Intrauterine device (IUD).
9 a.m., Planned Parenthood.
I come alone to give my uterus some company.
my signature. A nurse reads it out. Now, knees
the ceiling square by square for something
like the doped-up silver tongue of a mule
anesthetic. To situate the IUD properly, my
when the places she's probing are darknesses
Republican, Democrat? (Have you ever heard of
She inserts a tool to visualize the cavern where
Before I can give thanks, or assess her headlamp,
Babies dislike incubating with trains.
copper is toxic to sperm: mixes them up,
incompetent, like the spunk of mules,
who knows how to share toughs it out.
best friend for nine months), then sliming
fate, or thinking we know anything at all
or maybe he'd open the door for his girlfriend
followed by a copper T: ignoring friction
Scientists discovered that roller dung beetles (which, along with several other species of dung beetle, belong to superfamily Scarabaeidae) orient to polarized light of the sun, moon, and also Milky Way to trace straight lines while walking backwards across otherwise featureless land. This dung-source escape route most efficiently minimizes risk of having their prize stolen.
the dung beetle:
roller, tunneler, dweller.
three little piggies went to market:
one rolled away.
one dug straight down.
one stayed there.
the roller rolls its heavy sphere along gravity's edge, guided by burning inverse black holes that float.
the illusion of lightness.
the illusion of emptiness.
the illusion of a hole as knowledge.
pinpricks in black as a map worth following.

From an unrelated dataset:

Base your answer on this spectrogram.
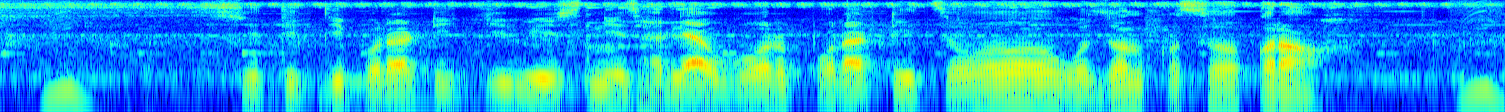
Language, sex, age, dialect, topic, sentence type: Marathi, male, 31-35, Varhadi, agriculture, question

circle of dung as geometry of promise.
polarized light moves in circles we can't see.
but they can. the roller dung beetle backtracks
to his future, shit in a hole with a seed in it, a wheelbarrow
on hands with rolling feet, his straight line intersecting circles
of the sun,
of the moon,
the wild line of the milky way.
pigs are not dirty animals.
nor dumb. some built a house
with mud and straw.
rolling in mud does not make you dirty.
or dumb. the universal misunderstanding
can be taken as advantage
for those willing to look backwards.
at nature camp, we study animal tracks,
scat. I squat over the lesson plan, learn
by looking. coprophagia
rabbits eat their waste.
"They didn't get all of it the first time,"
my mother explained.
"All of what?" she says nevermind, focus on
the feet they stamp in snow. she gives me
a silver cartouche, symbols on the back. I cannot decipher
name, just a royal greeting, the sterling curlings melted
somewhere into a new shape, precision of these syllables
too fine to leave their signature in the snow. it is easier
to spot the knowledge they'll come back for.
Here, doggy doggy doggy
Cerberus I just want to pet you
ravenous teeth, hollow eyes carved
into stone, painted red always
in a painting
circa 1440, Jesus sits
out the yolk
so it can float light
for the knowledge
of those who ate
the whole egg
we all know about the apple that danger is a rib that learned
and eden, how knowledge is to whisper into muscle
ripeness of a woman and to dislocate its hips
meat is muscle is red from heme
iron machine mitochondria motion
the opposite of dead
of necessity is not like
of intrigue like how
you are what you eat
like how the doctrine
prescribed walnuts for
the ancient egyptians
forged a tool, threaded
the brain through the nostrils
and didn't eat it
(didn't send it in jars
to Hellmouth, either
left it, garbage
for the dogs)
your little brother
ate dog poop once
when he was two
he got smarter so
it worked. I aimed
in a cup and drank, chewed
cured clotting factors
what could I learn
was a dog who could stand
oversaw the embalming
ensured their hearts were ready
prepared, stonewared, jackal headed
for weighing against
skeletal muscle heavy dense heap of shit
we cannot control head-high, engineered
chambers sealed in a story
stick in your hand
on themselves repeatedly with a glove or without
with just enough room root around wet for clues
to breathe, the color about filling in the blanks
a secret that keeps itself of dinosaurs
when it's cut open with frogs
They are there in the hundreds, large and small, of every sort, shape and size,
hastening to carve themselves a slice of the common cake.
-Jean-Henri Fabre (1823-1915), French entomologist, on dung beetles
for my 13th birthday, my father
gives me a scarab, carved pale
green ceramic. its back split
blind to the skies, glued down
wings, belly flat to make a seal
with ink, neo-paper, red clay.
this is where figures are
hidden. I read meaning
into pictures, the beetle
itself a sound stuck in
muck. feather, river,
basket, some obscured
white space devolves
to relief, our fingers
read the ground for dots
find a straight line while
our skin feels light, our
eyes weigh what we see
a name pressed in mud
recycled initials waiting
a baby eating its way
out from underground